- [Task to carry out] Having found the line containing "I want you to tell" in the records below, copy that line and each later one exactly, dropping pictures.

(Data to use begins)

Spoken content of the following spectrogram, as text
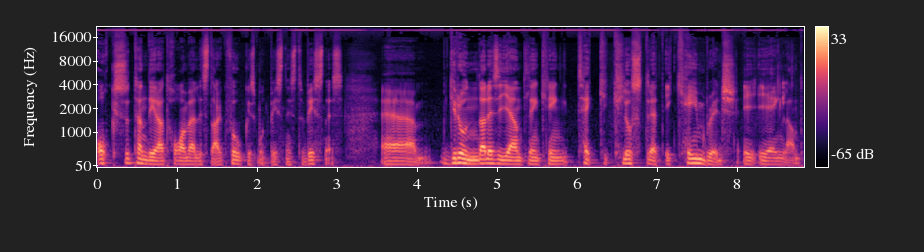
också tenderar att ha en väldigt stark fokus mot business to business. Eh, grundades egentligen kring techklustret i Cambridge i, i England.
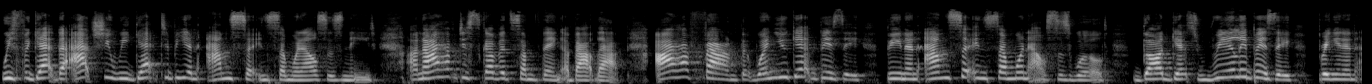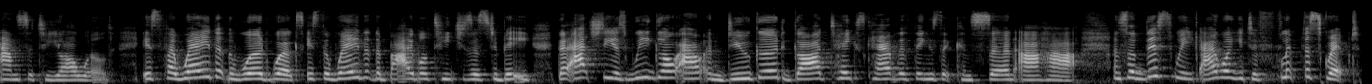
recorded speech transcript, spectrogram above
we forget that actually we get to be an answer in someone else's need. And I have discovered something about that. I have found that when you get busy being an answer in someone else's world, God gets really busy bringing an answer to your world. It's the way that the word works, it's the way that the Bible teaches us to be. That actually, as we go out and do good, God takes care of the things that concern heart. And so this week, I want you to flip the script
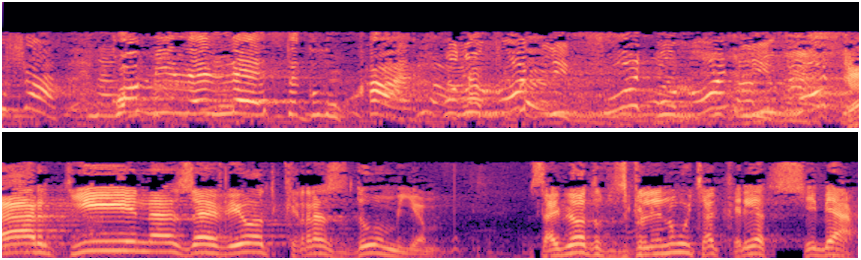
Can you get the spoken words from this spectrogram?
ужасно. Комилелеса глухарь. Он уродлив, уродлив. Картина зовет к раздумьям, зовет взглянуть окрест себя.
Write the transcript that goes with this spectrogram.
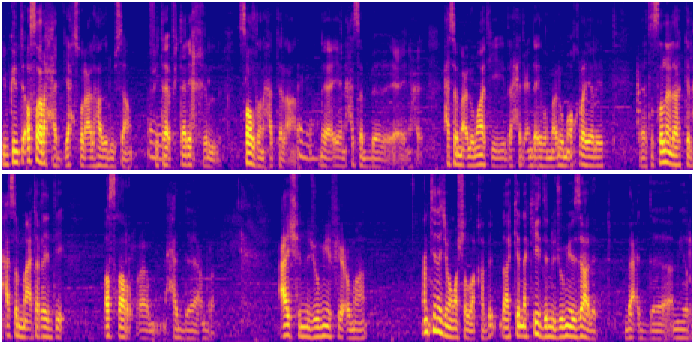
يمكن أنت أصغر أحد يحصل على هذا الوسام في, أيوة. في تاريخ السلطنة حتى الآن. أيوة. يعني حسب يعني حسب معلوماتي إذا أحد عنده أيضا معلومة أخرى يا ليت تصلنا لكن حسب ما أعتقد أنت أصغر حد عمرا عايش النجومية في عمان. أنت نجمة ما شاء الله قبل لكن أكيد النجومية زادت بعد أمير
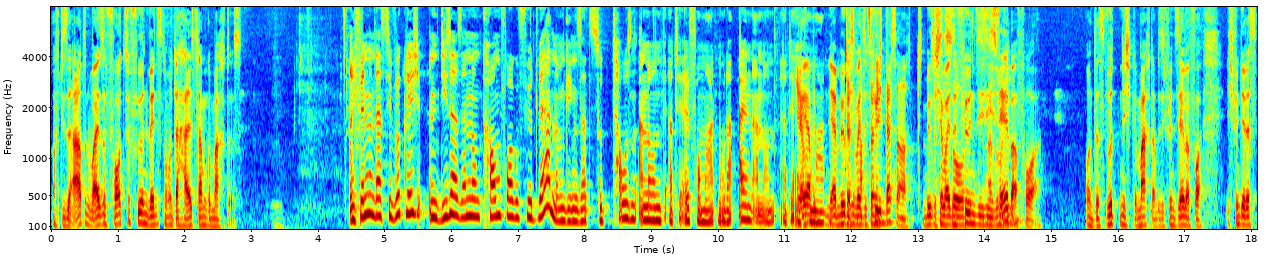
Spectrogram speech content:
auf diese Art und Weise fortzuführen, wenn es nur unterhaltsam gemacht ist. Ich finde, dass sie wirklich in dieser Sendung kaum vorgeführt werden, im Gegensatz zu tausend anderen RTL-Formaten oder allen anderen Ja, RTL-Formaten. ja, Das möglicherweise macht's ja nicht fühlen, besser. Das möglicherweise so- führen sie sich also, selber vor. Und das wird nicht gemacht, aber sie führen es selber vor. Ich finde das,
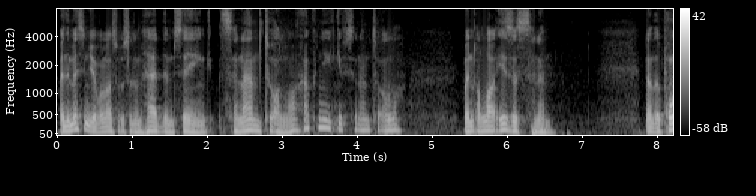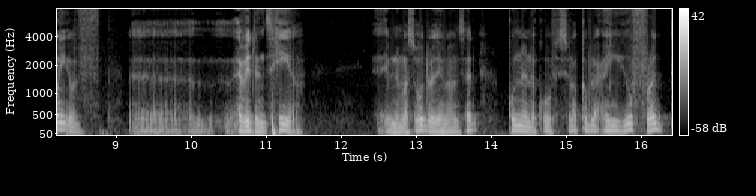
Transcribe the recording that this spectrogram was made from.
When the Messenger of Allah heard them saying, Salam to Allah, how can you give salam to Allah? when Allah is as salam. Now, the point of uh, evidence here, Ibn Mas'ud said, كنا نقول في الصلاة قبل أن يفرد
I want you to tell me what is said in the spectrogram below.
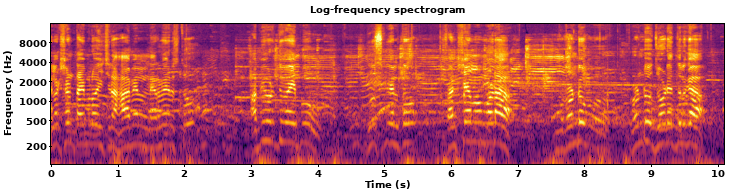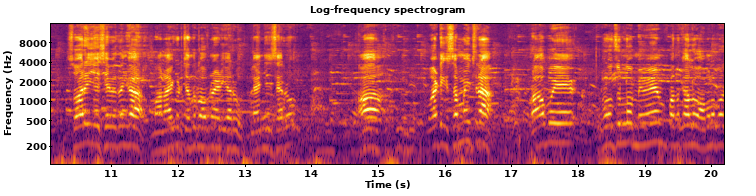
ఎలక్షన్ టైంలో ఇచ్చిన హామీలను నెరవేరుస్తూ అభివృద్ధి వైపు దూసుకువెళ్తూ సంక్షేమం కూడా రెండు రెండు జోడెద్దులుగా స్వారీ చేసే విధంగా మా నాయకుడు చంద్రబాబు నాయుడు గారు ప్లాన్ చేశారు. వాటికి సంబంధించిన రాబోయే రోజుల్లో మేమేం పథకాలు అమలు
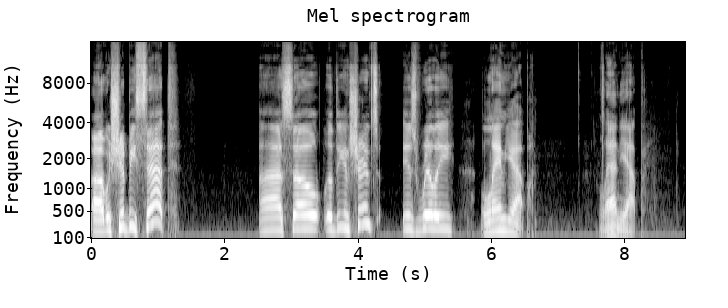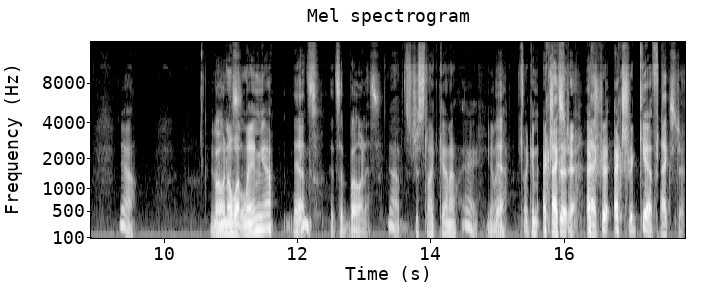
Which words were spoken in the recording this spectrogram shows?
uh, we should be set. Uh, so uh, the insurance is really lagniappe. Lagniappe. Yeah. You don't know what lanyap Yeah, means? it's, it's a bonus. Yeah, it's just like kind of hey, you know, Yeah. it's like an extra, Extra. extra, extra, gift. Extra.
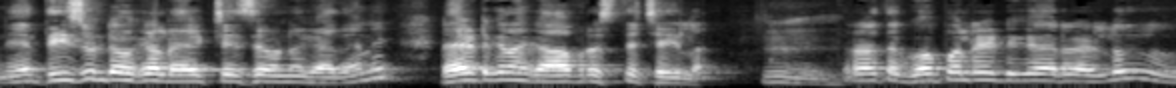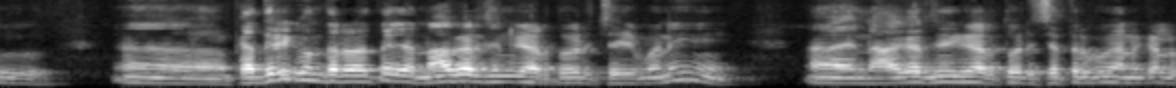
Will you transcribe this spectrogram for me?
నేను తీసుంటే ఒకవేళ డైరెక్ట్ చేసేవాడిని కాదని డైరెక్ట్గా నాకు ఆఫర్ వస్తే చేయలే. తర్వాత గోపాల్ రెడ్డి గారు వాళ్ళు పెద్దరికం తర్వాత నాగార్జున గారితో చేయమని ఆయన నాగార్జున గారితో చిత్రం వెనకాల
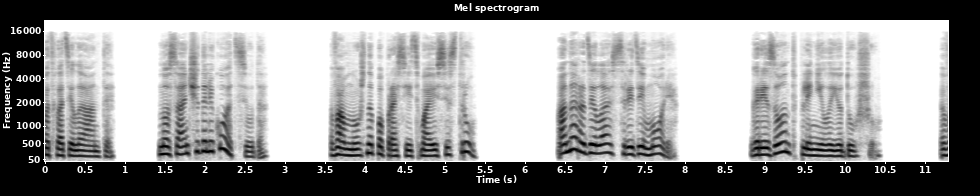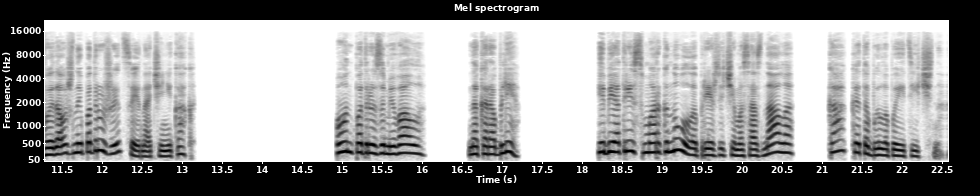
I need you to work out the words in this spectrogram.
подхватил Анте. Но Санчи далеко отсюда. Вам нужно попросить мою сестру. Она родилась среди моря. Горизонт пленил ее душу. Вы должны подружиться, иначе никак. Он подразумевал на корабле. И Беатрис моргнула, прежде чем осознала, как это было поэтично.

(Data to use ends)

- [Task response]
I want you to tell me what is said in the spectrogram below.
ఎలక్షన్ టైంలో ఇచ్చిన హామీలను నెరవేరుస్తూ అభివృద్ధి వైపు దూసుకువెళ్తూ సంక్షేమం కూడా రెండు రెండు జోడెద్దులుగా స్వారీ చేసే విధంగా మా నాయకుడు చంద్రబాబు నాయుడు గారు ప్లాన్ చేశారు. వాటికి సంబంధించిన రాబోయే రోజుల్లో మేమేం పథకాలు అమలు
Which words were spoken in the recording this spectrogram shows?
uh, we should be set. Uh, so uh, the insurance is really lagniappe. Lagniappe. Yeah. You don't know what lanyap Yeah, means? it's, it's a bonus. Yeah, it's just like kind of hey, you know, Yeah. it's like an extra, Extra. extra, extra, gift. Extra.
Will you transcribe this spectrogram for me?
నేను తీసుంటే ఒకవేళ డైరెక్ట్ చేసేవాడిని కాదని డైరెక్ట్గా నాకు ఆఫర్ వస్తే చేయలే. తర్వాత గోపాల్ రెడ్డి గారు వాళ్ళు పెద్దరికం తర్వాత నాగార్జున గారితో చేయమని ఆయన నాగార్జున గారితో చిత్రం వెనకాల
I need you to work out the words in this spectrogram.
подхватил Анте. Но Санчи далеко отсюда. Вам нужно попросить мою сестру. Она родилась среди моря. Горизонт пленил ее душу. Вы должны подружиться, иначе никак. Он подразумевал на корабле. И Беатрис моргнула, прежде чем осознала, как это было поэтично.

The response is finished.